Sometimes the smallest, most innocuous incident can trigger memories. Not all our memories are pleasant, especially if we grew up in an alcoholic, dysfunctional setting.
We may not understand why we suddenly feel afraid, depressed, anxious. We may not understand what has triggered our codependent coping behaviors—the low self-worth, the need to control, the need to neglect ourselves. When that happens, we need to understand that some innocuous event may be triggering memories recorded deep within us.
If something, even something we don’t understand, triggers painful memories, we can pull ourselves back into the present by self-care: acknowledging our feelings, detaching, working the Steps, and affirming ourselves. We can take action to feel good. We can help ourselves feel better each Christmas. No matter what the past held, we can put it in perspective, and create a more pleasant holiday today.
Today, I will gently work through my memories of this holiday season. I will accept my feelings, even if I consider them different than what others are feeling this holiday. God, help me let go, heal from, and release the painful memories surrounding the holidays. Help me finish my business from the past, so I can create the holiday of my choice.

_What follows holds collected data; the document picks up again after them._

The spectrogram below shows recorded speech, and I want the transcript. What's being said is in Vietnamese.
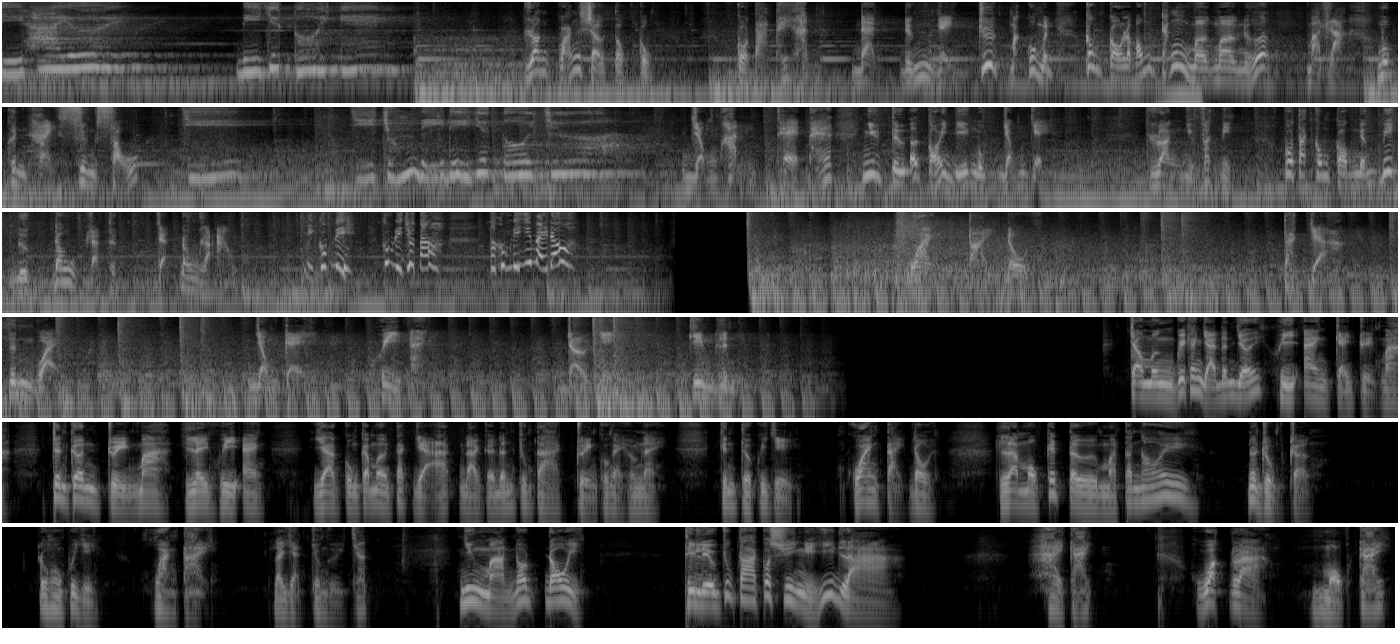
Chị hai ơi Đi với tôi nghe. Loan quảng sợ tột cùng. Cô ta thấy Hạnh đang đứng ngay trước mặt của mình. Không còn là bóng trắng mờ mờ nữa Mà là một hình hài xương sẩu Chị Chị chuẩn bị đi với tôi chưa? Giọng Hạnh thè thé Như từ ở cõi địa ngục vọng về. Loan như phát điên. Cô ta không còn nhận biết được đâu là thực Và đâu là ảo? Mày cút đi Cút đi cho tao. Tao không đi với mày đâu. Quan tài đôi. Tác giả Linh Hoàng. Giọng kể Huy An. Trợ diện Kim Linh. Chào mừng quý khán giả đến với Huy An kể truyện ma. Trên kênh Truyện Ma Lê Huy An và cũng cảm ơn tác giả đã gửi đến chúng ta truyện của ngày hôm nay. Kính thưa quý vị, quan tài đôi là một cái từ mà ta nói nó rùng rợn. Đúng không quý vị? Quan tài là dành cho người chết. Nhưng mà nó đôi thì liệu chúng ta có suy nghĩ là hai cái hoặc là một cái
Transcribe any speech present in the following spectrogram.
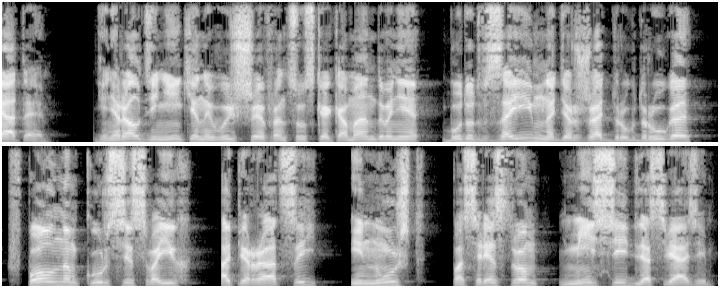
Пятое. Генерал Деникин и высшее французское командование будут взаимно держать друг друга в полном курсе своих операций и нужд посредством миссий для связи.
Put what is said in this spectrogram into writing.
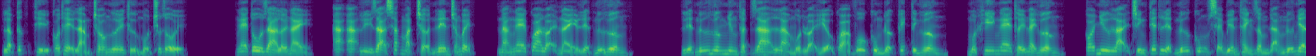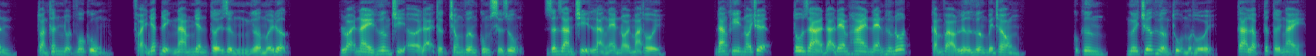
lập tức thì có thể làm cho ngươi thử một chút rồi. Nghe tô giả lời này, a a, lì dạ sắc mặt trở nên trắng bệnh, nàng nghe qua loại này liệt nữ hương. Liệt nữ hương nhưng thật ra là một loại hiệu quả vô cùng được kích tình hương, một khi nghe thấy này hương, coi như lại trình tiết liệt nữ cũng sẽ biến thành dâm đạm nữ nhân, toàn thân nhột vô cùng, phải nhất định nam nhân tới rừng ngứa mới được loại này hương chỉ ở đại thực trong vương cung sử dụng, dân gian chỉ là nghe nói mà thôi. Đang khi nói chuyện, tô giả đã đem hai nén hương đốt, cắm vào lư hương bên trong. Cục cưng, ngươi trước hưởng thụ một hồi, ta lập tức tới ngay.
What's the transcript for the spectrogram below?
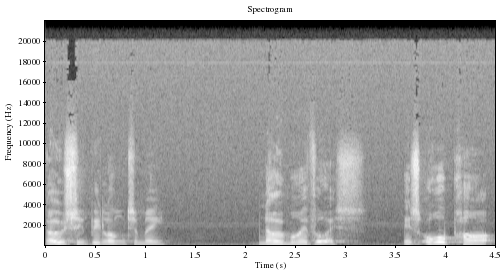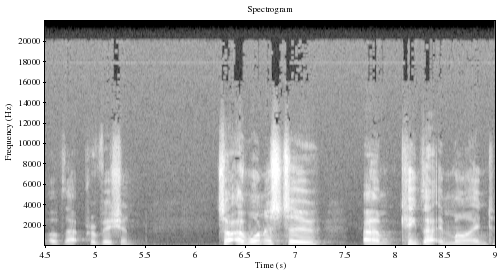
those who belong to me, know my voice. It's all part of that provision. So I want us to um, keep that in mind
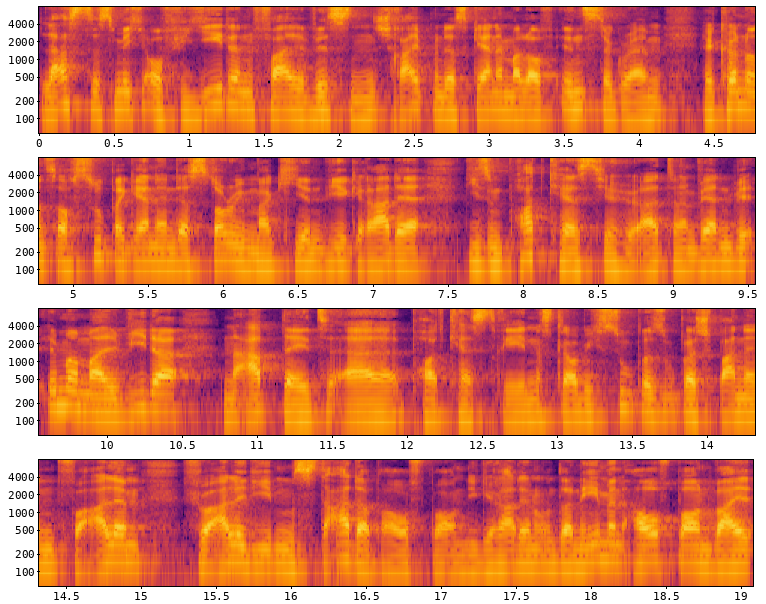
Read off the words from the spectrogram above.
lasst es mich auf jeden Fall wissen. Schreibt mir das gerne mal auf Instagram. Ihr könnt uns auch super gerne in der Story markieren, wie ihr gerade diesen Podcast hier hört. Und dann werden wir immer mal wieder ein Update-Podcast äh, drehen. Das glaube ich, super, super spannend vor allem für alle, die eben ein Startup aufbauen, die gerade ein Unternehmen aufbauen, weil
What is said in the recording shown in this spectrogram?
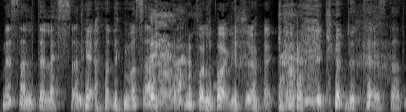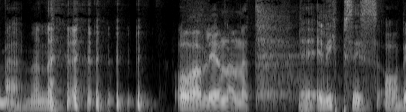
nästan lite ledsen. Jag hade en massa andra namn på lager som jag kunde, testat med. Men Och vad blev namnet? eh, Ellipsis AB.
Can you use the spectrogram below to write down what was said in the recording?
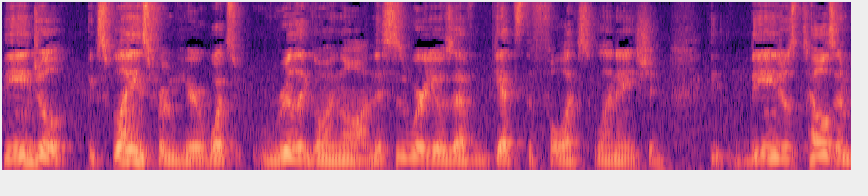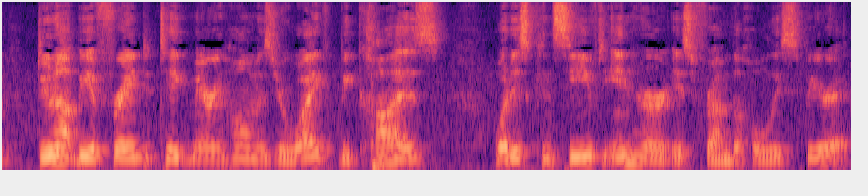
the angel explains from here what's really going on. This is where Joseph gets the full explanation. The angel tells him, Do not be afraid to take Mary home as your wife, because what is conceived in her is from the Holy Spirit.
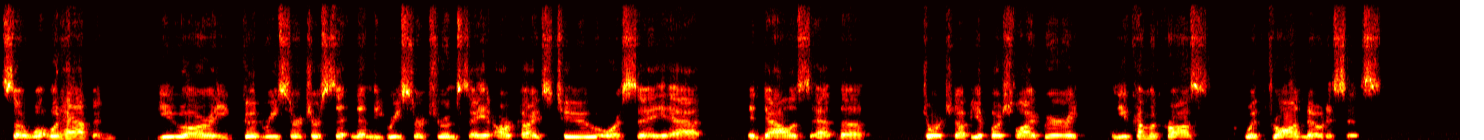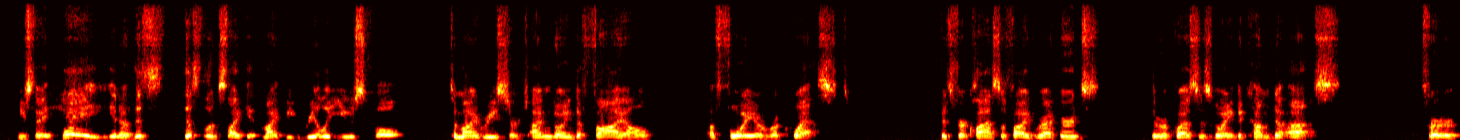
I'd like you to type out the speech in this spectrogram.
so what would happen? You are a good researcher sitting in the research room, say at Archives 2 or say at in Dallas at the George W. Bush Library, and you come across withdrawn notices. You say, hey, you know, this this looks like it might be really useful to my research. I'm going to file a FOIA request. If it's for classified records, the request is going to come to us. For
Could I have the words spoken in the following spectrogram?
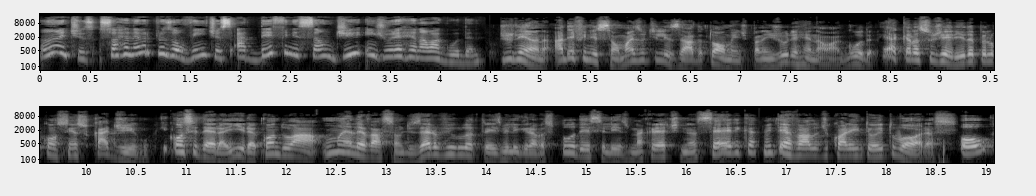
Antes, só relembro para os ouvintes a definição de injúria renal aguda. Juliana, a definição mais utilizada atualmente para injúria renal aguda é aquela sugerida pelo consenso CADIGO, que considera a ira quando há uma elevação de 0,3 mg por decilitro na creatina sérica no intervalo de 48 horas, ou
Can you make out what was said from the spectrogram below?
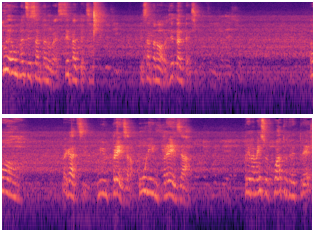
2-1 al 69. 70 69, 70 Oh, ragazzi, un'impresa, un'impresa. Appena messo il 4-3-3,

Quoted from the book Language of Letting Go by Melody Beattie.
Find recovery resources at Hazelden.

Whatever memories may haunt you, hypnosis can help heal.
Remember it's never too late to have the best childhood ever.


1 comment:

Dolores Brown said...

I've never tried hypnotherapy, but one of my good friends mentioned it. I've been looking for more information on it ever since. This sight has been really helpful and done a good job to show it in positive light. I think I might try it once to see if it will work for me. http://www.habitbreakers.co.nz/